So…Should “trendy” be one of our goals?
Each of us has weaknesses that need to be removed. Inasmuch as I fail to place my heart where it should be, I misplace my treasure as well. While scripture does not say “Women shall not wear pants,” I believe it does place responsibility on us to maintain the distinctions and standards God has set in order for us.
Our femininity, modesty, propriety, and sobriety are treasures that need an especial guard in a culture that is out to destroy them. I have therefore determined not to be passive in the area of clothing, but to make a clear purposeful statement with what I wear.
Proverbs 27:19 says As water reflects a face, so a man's heart reflects the man.
Luke 6:45 - A good man out of the good treasure of his heart brings forth good; and an evil man out of the evil treasure of his heart brings forth evil. For out of the abundance of the heart his mouth speaks.
Practically speaking, I wear skirts, with a few exceptions, because I believe they best communicate the language that I am seeking to perfect in my heart: femininity, humility, purity, etc. (Because we live on a farm, there are times when wearing pants is a necessary safety precaution.) I choose my clothing purposefully to say, “I am precious in the sight of God, holy and set apart.” I try to select garments that are complementary and becoming. Often, clothes bear description in verbal terms. Sometimes a garment is not necessarily immodest, but just shouts, “I need attention!!!” I look for pieces that speak quietly, but confidently.
Some things I test my clothing against frequently are…Does it reflect…
· Femininity
· A gentle and quiet spirit
· Humility
· Willingness to Serve

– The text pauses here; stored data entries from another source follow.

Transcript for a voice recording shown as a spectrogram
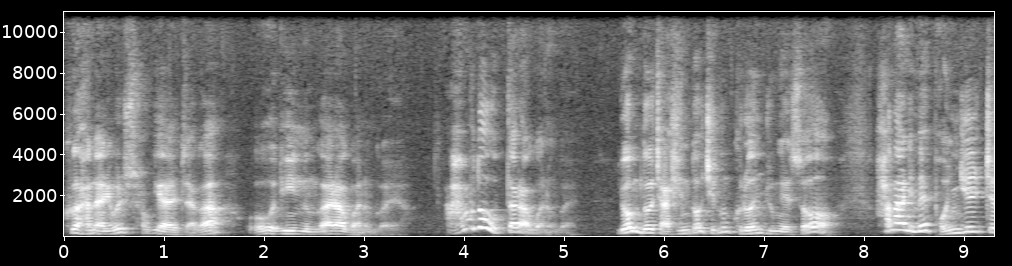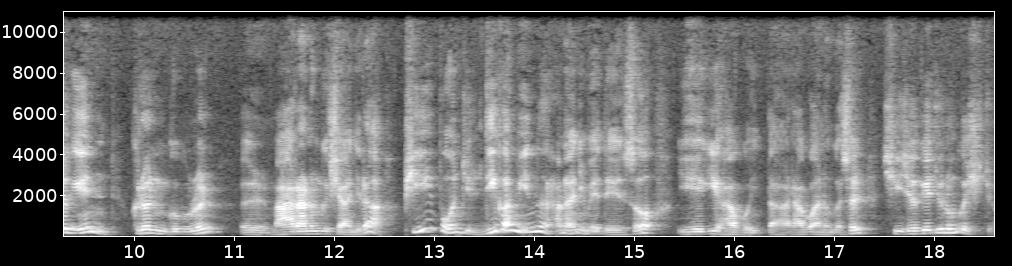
그 하나님을 소개할 자가 어디 있는가라고 하는 거예요. 아무도 없다라고 하는 거예요. 욥 너 자신도 지금 그런 중에서 하나님의 본질적인 그런 부분을 말하는 것이 아니라 비본질 네가 믿는 하나님에 대해서 얘기하고 있다라고 하는 것을 지적해 주는 것이죠.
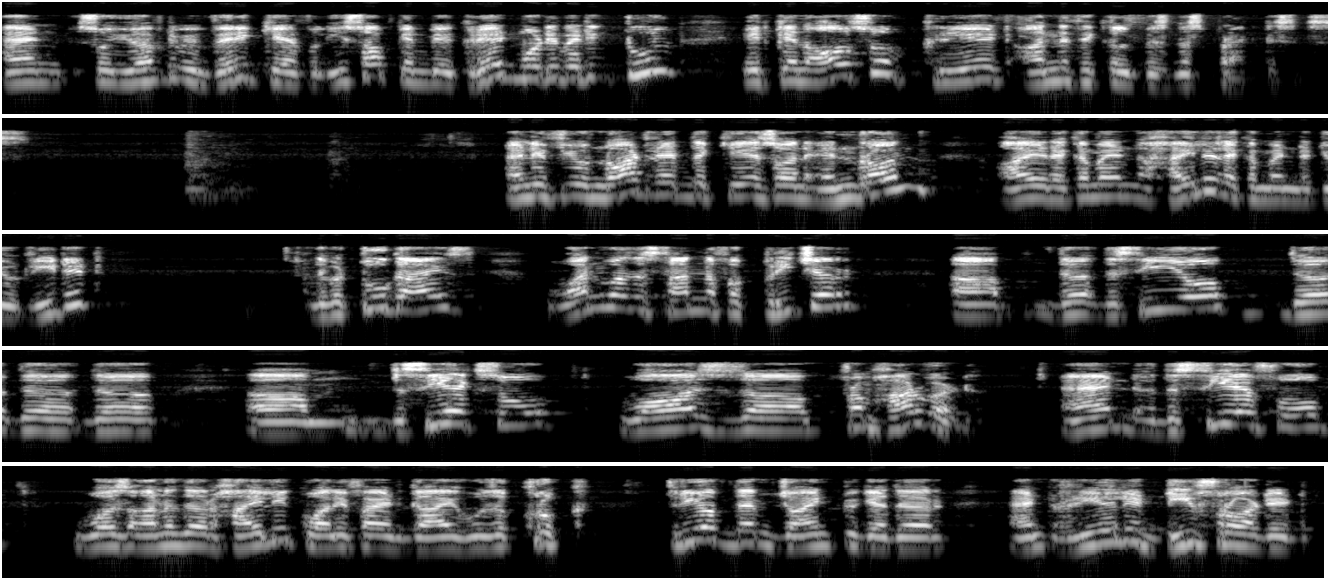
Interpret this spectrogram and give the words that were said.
And so you have to be very careful. ESOP can be a great motivating tool. It can also create unethical business practices. And if you've not read the case on Enron, I recommend, highly recommend that you read it. There were two guys. One was the son of a preacher. Uh, the the CEO, the the the um, the CXO was uh, from Harvard, and the CFO was another highly qualified guy who was a crook. Three of them joined together and really defrauded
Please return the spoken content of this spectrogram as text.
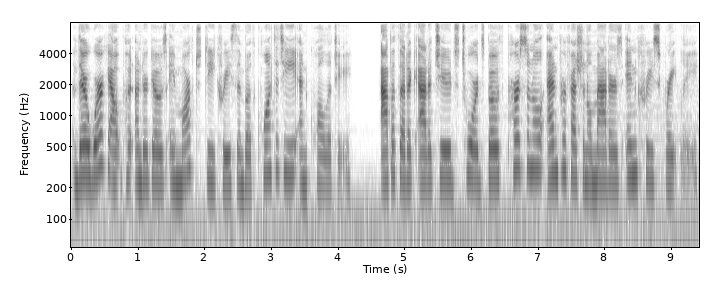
Their work output undergoes a marked decrease in both quantity and quality. Apathetic attitudes towards both personal and professional matters increase greatly,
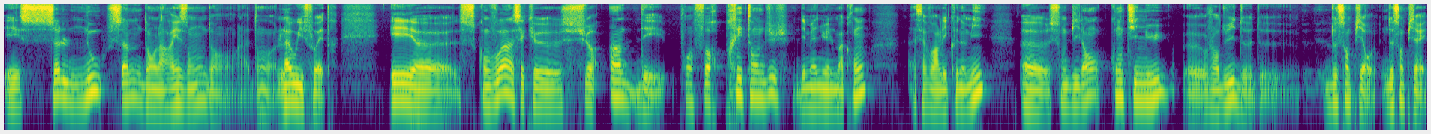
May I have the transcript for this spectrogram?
Et seuls nous sommes dans la raison, dans, voilà, dans là où il faut être. Et euh, ce qu'on voit, c'est que sur un des point fort prétendu d'Emmanuel Macron, à savoir l'économie, euh, son bilan continue euh, aujourd'hui de, de s'empirer.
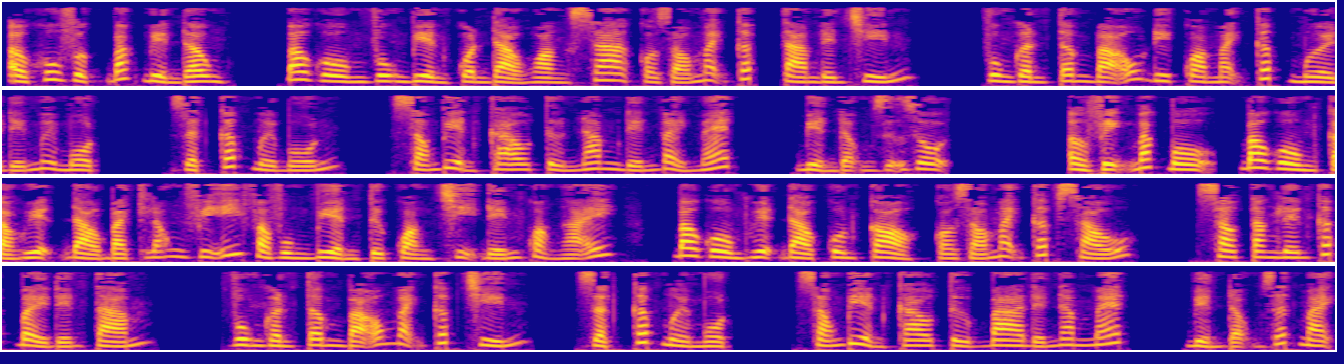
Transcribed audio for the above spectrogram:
Ở khu vực Bắc Biển Đông, bao gồm vùng biển quần đảo Hoàng Sa có gió mạnh cấp 8 đến 9, vùng gần tâm bão đi qua mạnh cấp 10 đến 11, giật cấp 14, sóng biển cao từ 5 đến 7 mét, biển động dữ dội. Ở vịnh Bắc Bộ, bao gồm cả huyện đảo Bạch Long Vĩ và vùng biển từ Quảng Trị đến Quảng Ngãi, bao gồm huyện đảo Cồn Cỏ có gió mạnh cấp 6, sau tăng lên cấp 7 đến 8, vùng gần tâm bão mạnh cấp 9, giật cấp 11, sóng biển cao từ 3 đến 5 mét, biển động rất mạnh.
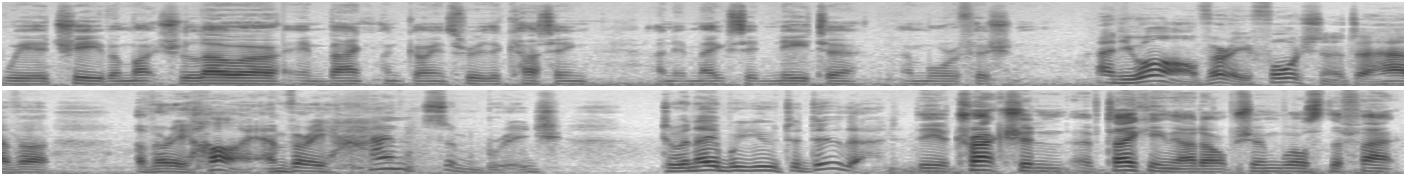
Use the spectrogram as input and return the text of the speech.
we achieve a much lower embankment going through the cutting and it makes it neater and more efficient. And you are very fortunate to have a, a very high and very handsome bridge to enable you to do that. The attraction of taking that option was the fact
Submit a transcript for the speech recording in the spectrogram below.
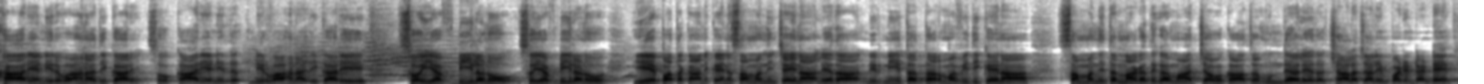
కార్యనిర్వహణ అధికారి సో కార్య నిర్వహణ అధికారి సో ఎఫ్డీలను సో ఎఫ్డీలను ఏ పథకానికైనా సంబంధించైనా లేదా నిర్ణీత ధర్మ విధికైనా సంబంధిత నగదుగా మార్చే అవకాశం ఉందా లేదా? చాలా చాలా ఇంపార్టెంట్. అంటే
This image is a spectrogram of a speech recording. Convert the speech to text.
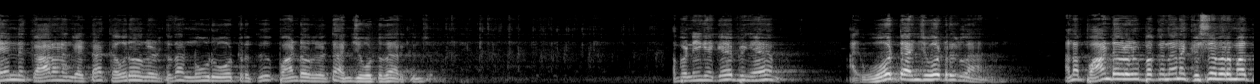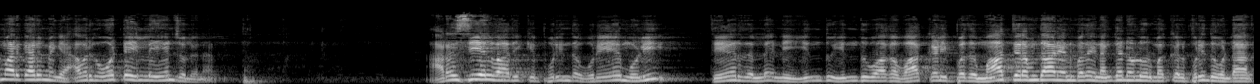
ஏன்னு காரணம் கேட்டால் கௌரவர்கள்ட்ட தான் நூறு ஓட்டு இருக்கு பாண்டவர்கள்ட்ட அஞ்சு ஓட்டு தான் இருக்குன்னு சொல்லுவேன். அப்போ நீங்கள் கேட்பீங்க ஓட்டு அஞ்சு ஓட்டு இருக்கலாம். ஆனா பாண்டவர்கள் பக்கம் தானே கிருஷ்ண பரமாத்மா இருக்காருமீங்க அவருக்கு ஓட்டே இல்லையேன்னு சொல்லுவேன் நான் அரசியல்வாதிக்கு புரிந்த ஒரே மொழி தேர்தலில் நீ இந்து இந்துவாக வாக்களிப்பது மாத்திரம்தான் என்பதை நங்கநல்லூர் மக்கள் புரிந்து கொண்டால்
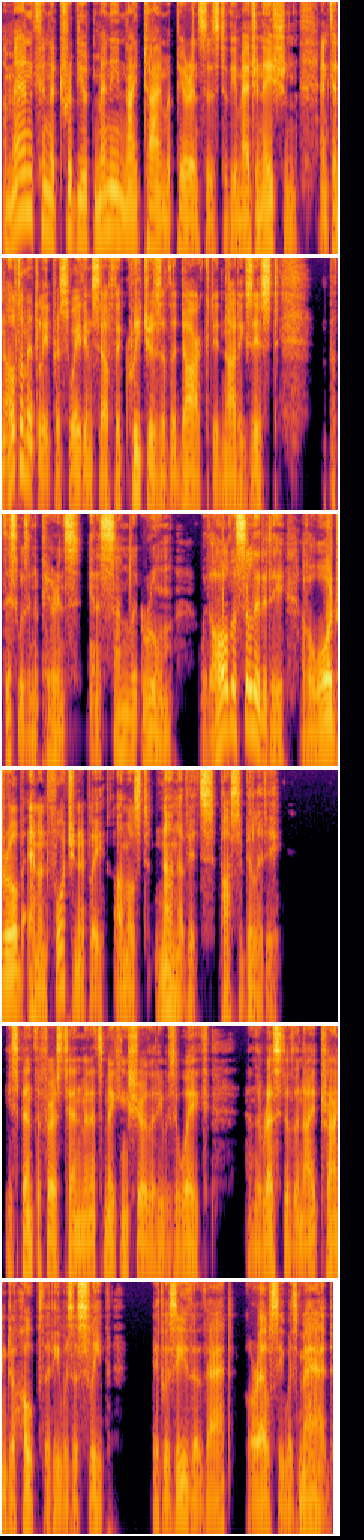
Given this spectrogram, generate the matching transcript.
A man can attribute many nighttime appearances to the imagination, and can ultimately persuade himself that creatures of the dark did not exist but this was an appearance in a sunlit room, with all the solidity of a wardrobe and, unfortunately, almost none of its possibility. He spent the first ten minutes making sure that he was awake, and the rest of the night trying to hope that he was asleep. It was either that, or else he was mad.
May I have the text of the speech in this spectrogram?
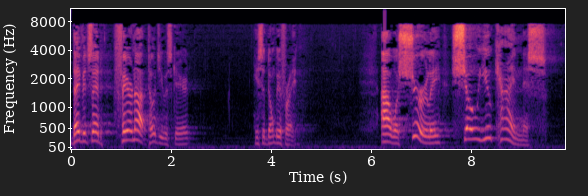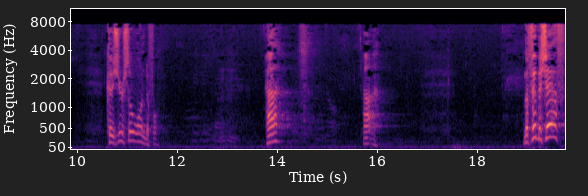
David said, Fear not. Told you he was scared. He said, Don't be afraid. I will surely show you kindness because you're so wonderful. Huh? Uh-uh. Mephibosheth,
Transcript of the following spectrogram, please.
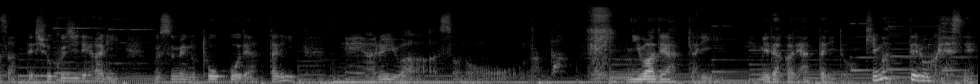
ずあって食事であり娘の登校であったり、え、あるいはそのなんだ庭であったりメダカであったりと決まってるわけですね。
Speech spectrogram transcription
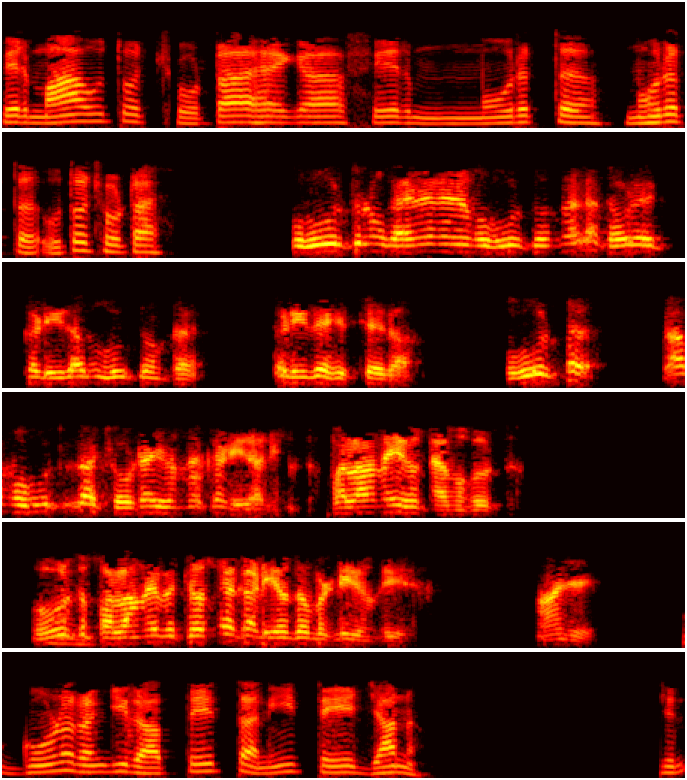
ਫਿਰ ਮਾਂ ਉਹ ਤੋਂ ਛੋਟਾ ਹੈਗਾ ਫਿਰ ਮੂਰਤ ਮੂਰਤ ਉਹ ਤੋਂ ਛੋਟਾ ਹੈ। ਮਹੂਰਤ ਨੂੰ ਕਹਿੰਦੇ ਨੇ ਮਹੂਰਤ ਹੁੰਦਾ ਨਾ ਥੋੜੇ ਘੜੀ ਦਾ ਮਹੂਰਤ ਹੁੰਦਾ ਘੜੀ ਦੇ ਹਿੱਸੇ ਦਾ। ਮਹੂਰਤ ਤਾਂ ਮਹੂਰਤ ਦਾ ਛੋਟਾ ਹੀ ਹੁੰਦਾ ਘੜੀ ਦਾ ਨਹੀਂ ਹੁੰਦਾ ਪਲਾਂ ਦਾ ਹੀ ਹੁੰਦਾ ਮਹੂਰਤ। ਮਹੂਰਤ ਪਲਾਂ ਦੇ ਵਿੱਚ ਹੁੰਦਾ ਘੜੀ ਤੋਂ ਵੱਡੀ ਹੁੰਦੀ ਹੈ। ਹਾਂਜੀ। ਗੁਣ ਰੰਗੀ ਰਾਤੇ ਧਨੀ ਤੇ ਜਨ ਜਿਨ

· Strength of Character
· Confidence in Christ
· Diligence
· Holiness
· Submissiveness
· True Beauty
· Excellence
· Purity
· Nobility
· Contentment
· Honor
· Wisdom
· Dignity
· Modesty
· Propriety
Romans 12:1-2 I beseech you therefore, brethren, by the mercies of God, that you present your bodies a living sacrifice, holy, acceptable to God, which is your reasonable service. And do not be conformed to this world, but be transformed by the renewing of your mind, that you may prove what is that good and acceptable and perfect will of God.